Exercise data |
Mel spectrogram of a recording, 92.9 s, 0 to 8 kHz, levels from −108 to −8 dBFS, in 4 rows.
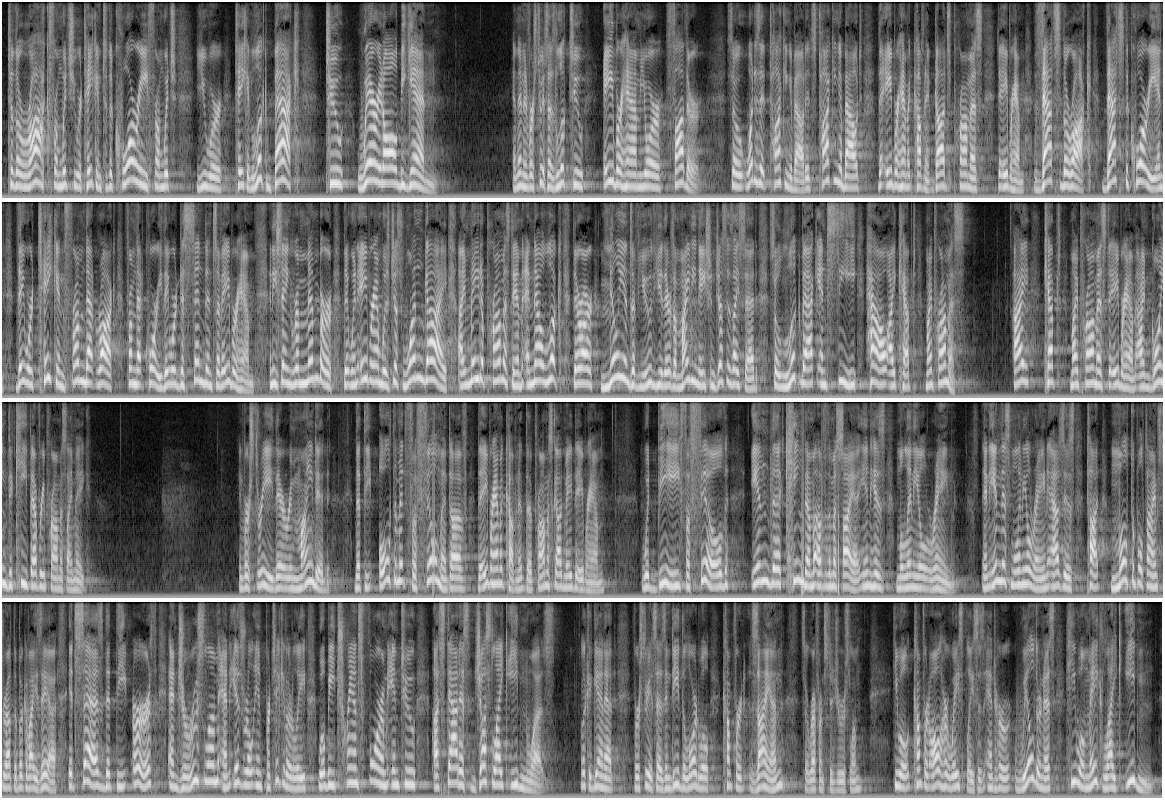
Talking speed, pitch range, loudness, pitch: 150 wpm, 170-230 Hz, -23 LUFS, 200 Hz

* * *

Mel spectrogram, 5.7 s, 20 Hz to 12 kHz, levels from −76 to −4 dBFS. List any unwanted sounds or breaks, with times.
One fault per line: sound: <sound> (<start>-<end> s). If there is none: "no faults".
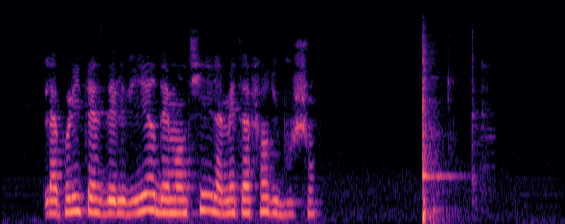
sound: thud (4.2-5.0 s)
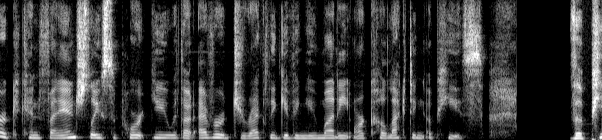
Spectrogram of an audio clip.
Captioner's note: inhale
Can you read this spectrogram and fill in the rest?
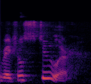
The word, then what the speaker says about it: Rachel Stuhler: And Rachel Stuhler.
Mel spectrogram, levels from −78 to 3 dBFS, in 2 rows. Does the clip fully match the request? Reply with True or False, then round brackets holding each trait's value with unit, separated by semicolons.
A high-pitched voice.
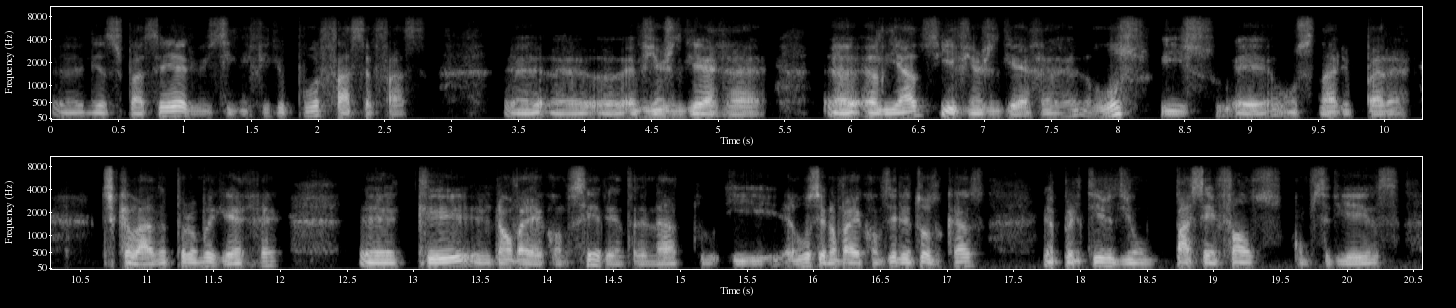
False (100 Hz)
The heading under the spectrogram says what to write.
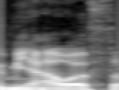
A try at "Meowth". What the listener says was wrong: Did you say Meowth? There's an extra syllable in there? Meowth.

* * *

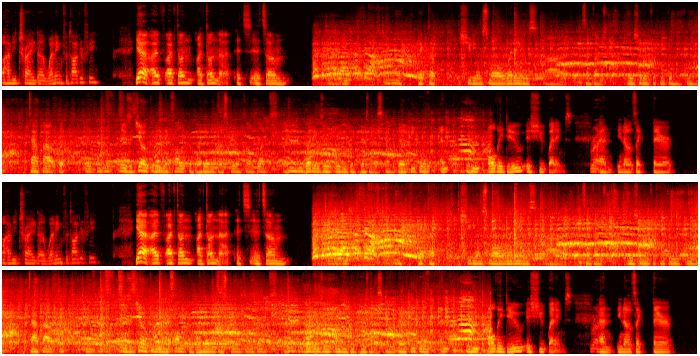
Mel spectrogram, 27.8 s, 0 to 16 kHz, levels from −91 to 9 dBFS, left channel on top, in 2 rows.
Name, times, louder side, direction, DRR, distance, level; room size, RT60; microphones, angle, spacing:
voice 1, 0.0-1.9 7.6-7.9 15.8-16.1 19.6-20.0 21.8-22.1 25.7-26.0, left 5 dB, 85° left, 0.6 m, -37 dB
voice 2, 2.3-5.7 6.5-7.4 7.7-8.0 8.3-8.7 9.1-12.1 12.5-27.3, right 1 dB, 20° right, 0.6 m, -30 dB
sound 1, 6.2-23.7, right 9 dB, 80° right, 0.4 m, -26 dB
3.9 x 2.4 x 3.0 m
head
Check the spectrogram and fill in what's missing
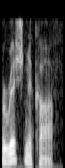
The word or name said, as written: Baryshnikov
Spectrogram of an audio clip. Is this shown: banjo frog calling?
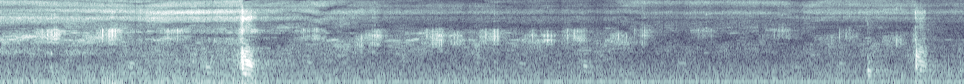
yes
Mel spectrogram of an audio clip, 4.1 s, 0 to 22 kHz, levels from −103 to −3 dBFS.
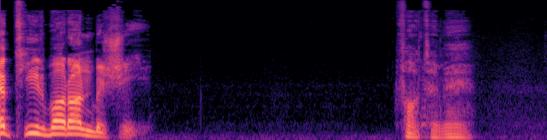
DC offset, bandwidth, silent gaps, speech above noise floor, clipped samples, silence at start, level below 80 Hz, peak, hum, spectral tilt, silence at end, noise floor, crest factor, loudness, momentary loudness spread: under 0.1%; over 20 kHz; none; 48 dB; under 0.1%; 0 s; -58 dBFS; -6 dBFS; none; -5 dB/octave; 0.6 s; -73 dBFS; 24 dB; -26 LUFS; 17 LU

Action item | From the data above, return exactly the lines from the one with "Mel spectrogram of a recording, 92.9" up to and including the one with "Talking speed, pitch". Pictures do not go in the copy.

Your solution |
Mel spectrogram of a recording, 92.9 s, 0 to 8 kHz, levels from −108 to −8 dBFS, in 4 rows.
Talking speed, pitch range, loudness, pitch: 150 wpm, 170-230 Hz, -23 LUFS, 200 Hz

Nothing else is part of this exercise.